Bract and calyx
A bract is what encapsulates the female’s reproductive parts. They appear as green tear-shaped “leaves,” and are heavily covered in resin glands which produce the highest concentration of cannabinoids of all plant parts. Enclosed by these bracts and imperceptible to the naked eye, the calyx refers to a translucent layer over the ovule at a flower’s base.
Despite their minute size, it’s hard to miss the blanket of crystal resin on a cannabis bud. This resin (or “kief” when dry) is secreted through translucent, mushroom-shaped glands on the leaves, stems, and calyxes. Trichomes were originally developed to protect the plant against predators and the elements. These clear bulbous globes ooze aromatic oils called terpenes as well as therapeutic cannabinoids like THC and CBD. The basis of hash production depends on these trichomes and their potent sugar-like resin.
A WEED, PLANT OR FLOWER?
“Weed” has been used as early as the pre-Reefer Madness days of 1929, when American Speech, the academic journal dedicated to the English language, included “weed” in its “Among the New Words” section as a term meaning “marijuana cigarette.” Additionally, “weed” was used for the first time without the word “the” in front in the 1949 Raymond Chandler novel The Little Sister, with the novelist writing, “They were looking for … a suitcase full of weed.”
So, what about the plant thing? Well, cannabis is a plant. All buds derive from a plant and therefore, all cannabis is from a plant. So, when you consume cannabis, you will always be consuming a type of plant.
Now that we have weed and plants covered, let’s move on to the definition of a flower. A flower is the seed-bearing part of the plant that blooms, and when it comes to cannabis, a flower refers to the weed you purchase in a dispensary that you would bring home to consume. Flower is another word for bud, or the green goodness you smoke. That bud is harvested from a female cannabis plant.
While all cannabis is a plant, not all cannabis is bud. Different parts of a cannabis plant are used for different purposes. For instance, fan leaves can be great for making drinkables (including juices) and different types of #edibles, while stems can be used for hemp textiles and to make cannabutter.
Although you might have been led to believe that cannabis leaves can be smoked, that’s not strictly true. The bud — i.e., what you typically smoke — is found in between leaves on a female cannabis plant.
There are two main stages a cannabis plant goes through. The first stage, pre-vegetation, doesn’t reveal the plant’s gender. This stage is all about growing and developing, similar to a human child’s development. About six weeks after cannabis is initially planted, the flowering stage begins, in which the plant’s gender is determined and becomes apparent.
Male cannabis plants don’t have buds on them at all. Only feminized mother plants produce bud; they’re the real moneymakers for cannabis growers.
Sometimes, there are cannabis plants that are intersex, or 50 percent female and 50 percent male. However, with plants of both genders, half the seeds (which will be masculine) are unusable. Fortunately, you can purchase feminized seeds, so you can avoid the problem of male plants that you end up having to destroy.

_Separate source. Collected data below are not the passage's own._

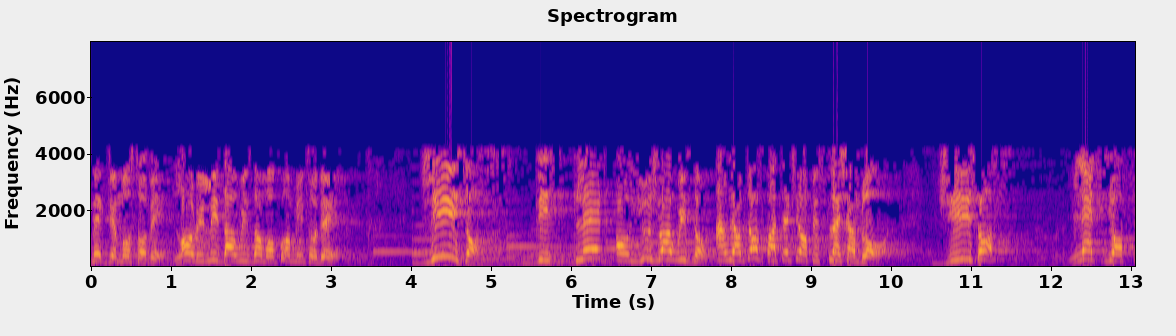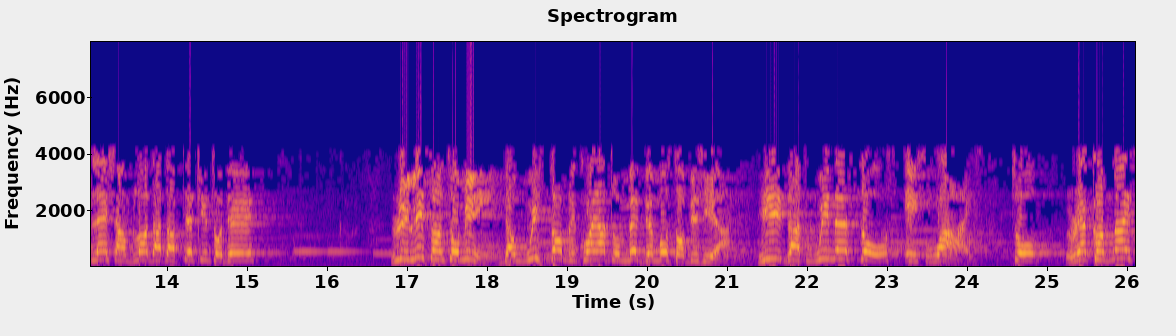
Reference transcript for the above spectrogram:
make the most of it. Lord, release that wisdom upon me today. Jesus displayed unusual wisdom, and we have just partaken of his flesh and blood. Jesus, let your flesh and blood that I've taken today release unto me the wisdom required to make the most of this year. He that winneth souls is wise. To recognize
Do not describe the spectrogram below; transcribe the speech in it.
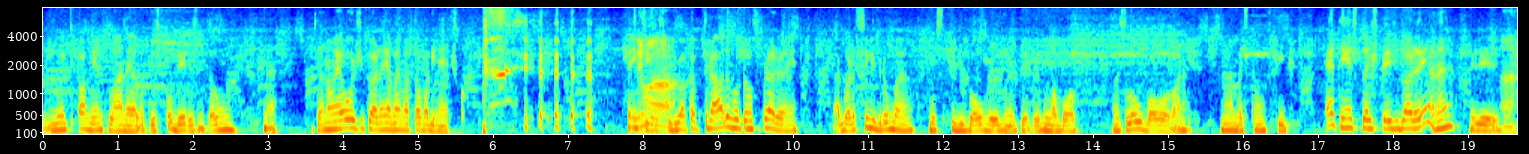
um equipamento lá, né? Ela tem os poderes, então, né? Então não é hoje que o Aranha vai matar o magnético. Enfim, uma- o Speedball é capturado, voltamos pro Aranha. Agora sim ele virou uma, um Speedball mesmo, né? Ele é preso numa bola. Um slow ball agora. Não é mais tão speed. É, tem a splash page do Aranha, né? Ele Ah,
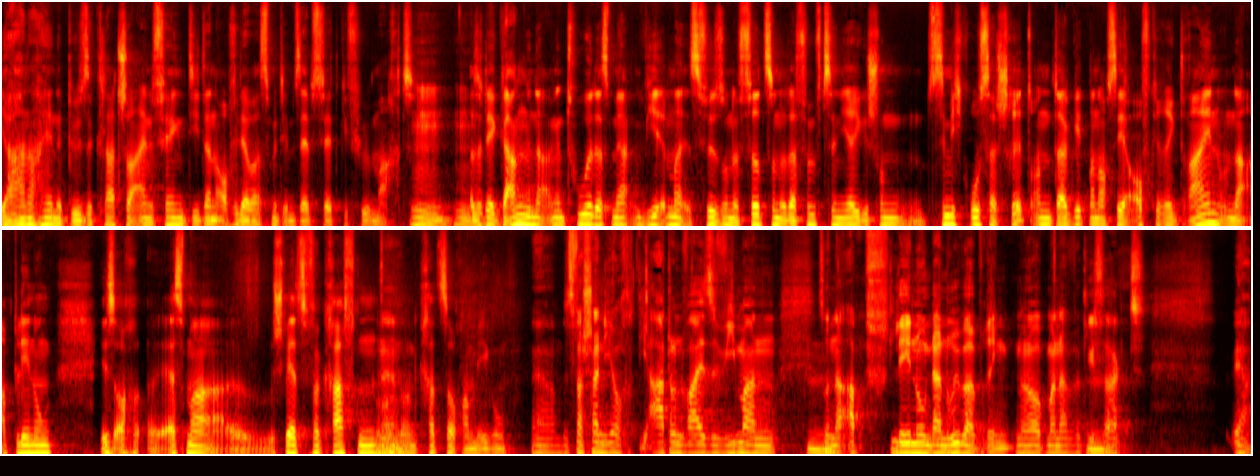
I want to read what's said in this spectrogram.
ja, nachher eine böse Klatsche einfängt, die dann auch wieder was mit dem Selbstwertgefühl macht. Mhm. Also der Gang in eine Agentur, das merken wir immer, ist für so eine 14- oder 15-Jährige schon ein ziemlich großer Schritt und da geht man auch sehr aufgeregt rein und eine Ablehnung ist auch erstmal äh, schwer zu verkraften ja. und, und, kratzt auch am Ego. Ja, das ist wahrscheinlich auch die Art und Weise, wie man mhm. so eine Ablehnung dann rüberbringt. Ne? Ob man da wirklich mhm. sagt, ja,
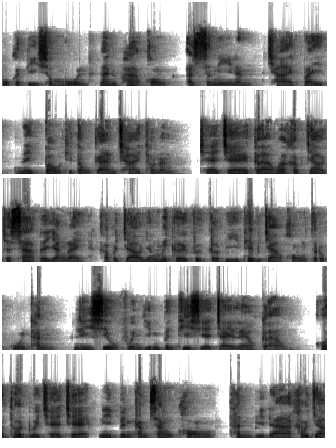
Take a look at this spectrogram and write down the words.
ปกติสมบูรณ์ อนุภาพของ อัศนีนั้นใช้ไปในเป้าที่ต้องการใช้เท่านั้น แชแชกล่าวว่าข้าพเจ้าจะทราบได้อย่างไร ข้าพเจ้ายังไม่เคยฝึกกระบี่เทพเจ้าของตระกูลท่านลีเซี่ยวฝืนยิ้มเป็นที่เสียใจแล้วกล่าว ขอโทษด้วยแชแชนี่เป็นคำสั่งของท่านบิดาข้าพเจ้า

The bottom line? While cannabis is indeed a plant, the “weed” you smoke comes from the part of that plant called flower or bud. Not so confusing after all, right?